There's big arguments between trippers and 'hardcore' Buddhists about which path is 'correct' and that drug epiphanies, meditation 'shortcuts' don't 'count.' But to me that's absurd. Even if, as they say, LSD is the helicopter ride to the roof of the mountain, and we get to look but can't stay, so what? In our ADD age, no one wants to waste their time meditating for no purpose, let them go see the mountain and be sure where there going exists, and then they can meditate to be able to stay there later, longer. That's what happened with Ram Dass, after all. And his documentary, Fierce Grace, is also on Netflix, if you want to go in that direction. And there's a Wavy Gravy documentary if you want to go in the other. I'm still at the crossroads, hanging by my left foot.
Because ultimately if we dabble in psychedelics we are pilgrims in search of the truth, and if the truth leads us to an ashram and we don't go in because we don't want to join a cult, then were we really pilgrims, or were we just bored? If the latter we shun the ashram with its commitments and robes and many-armed deities. We instead become addicted to the sound of helicopters, always hoping this next ride up to the top of mountain will be the one where we can get out and stay, skipping in the process all the chapters about self-discipline and humility. It's the clinging to the skids of expectation, dragging our Apocalypse Now heads through the palm trees; it's the tired feeling when you see your 300th punter waving a glow stick and saying under his breath "OmanI'mtrippin'sohard" and you feel like you're still wading in the kindergarten crayons. Better to just jump and hope you fly, like Superman. That's what all the hysteric anti-drug crusaders think LSD makes you do anyway...

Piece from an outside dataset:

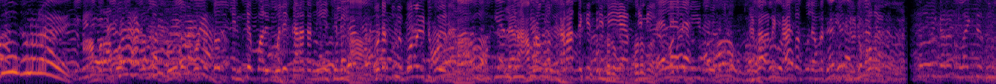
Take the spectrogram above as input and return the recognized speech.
চুপ চুপ রে দল চিনতে পারি বলে কারাটা নিয়েছিলি। ওটা তুমি বলো একটু করে আমরা বল কারা দেখে চিনি আর চিনি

No worries about any of that, though, or enduring any dogma, grandiosity, judgment or incoherence when listening to the great Robert Thurman. You would think an old white guy with a glass eye speaking for an hour and a half via a two camera set-up wouldn't be so riveting, but his tongue speaks much wisdom, and since it's sheathed in scholarly wit and perspective it goes down smooth as the pangs of truths you feel you used to know and just forgot, with scholarly fire replacing the usual humbler-than-thou posturing we sometimes find in non-Asian Buddhist superstars. And if you still don't think Buddhism is trippy, just realize that before she married Thurman, Uma's mom was married to... that's right.... Timothy Leary.
Through powers of pronoia I've traced the whole Uma lineage back to benevolent Nordic alien ancestors who helped manipulate our DNA so that there could be gorgeous blonde Swedes; who helped the original Buddha clean the land of reptilian demons so humans could get a toe hold; who opened up still developing human minds like the most potent of angelic wand taps. I you dare believe, and let the music leaf off the page, and new try the things, and being bewared finally dissolves so you finally become aware... of the bear.
Saliva thickening - 11.2